AK DOC Today

News, Events, and Activities in the Alaska Department of Corrections

Commissioner Meets With Interior Alaska Native, Rural Leaders


Corrections Commissioner Joe Schmidt led a department team in a round-table discussion with Interior Alaska Native and Rural leaders in Fairbanks December 8th. The agenda included Goose Creek prison, probation and parole, recruitment, programming, reducing recidivism and the role of communities in supporting successful prisoner re-entry into the community. The meetings have become an annual event. This year the commissioner was joined by Attorney General John Burns and Public Safety Commissioner Joe Masters. The round-table was organized by Dorothy Shockley, staff to Sen. Albert Kookesh. Participating organizations included Steve Ginnis representing the Fairbanks Native Association, Jerry Isaac of Tanana Chiefs, Rev. Anna Frank of the Episcopal Diocese and Native Justice Advocate Shirley Lee.

WCC Inmates Crochet for Community Give-Back


After six weeks, ten inmates at Wildwood Correctional Center’s minimum camp have completed a crochet project with a goal of giving back to the community. In six weeks, the inmates have made over 90 hats and mittens to be donated to local elementary schools through a community organization. The program is modeled after one at the Palmer Correctional Center. Inmates complete three projects for charity and a fourth one can be sent home to their family. The crochet program started with 5 inmates and at the end of six weeks, at least ten inmates are being taught the basics of crocheting by an inmate teacher.

“We have some big ideas”, says Assistant Superintendent Shannon McCloud. “We answered a radio announcement from one of the local elementary schools for the need of warm weather gear and the inmates got busy and made 50 hats. I just dropped them off last week and they were very much appreciated. Next, we hope to donate to a Veteran’s organization and eventually make items for Hospice of Alaska. This is a way that we can have these guys give back to our communities.

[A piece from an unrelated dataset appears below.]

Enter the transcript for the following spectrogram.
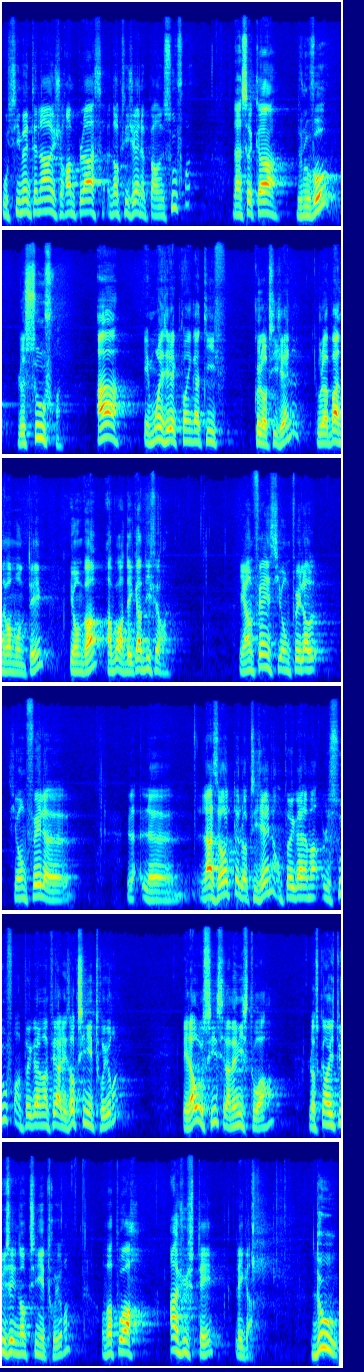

The program is sustained by donated yarn, said superintendent Bob Hibpshman, who also sees the program as a way to keep inmates busy and out of trouble. “What a wonderful way to help these guys learn a new skill and help others in the process. One thing that is needed to make this program a success is yarn. We have been taking donations from the Salvation Army and private donors, we hope this program can continue and grow in the future.”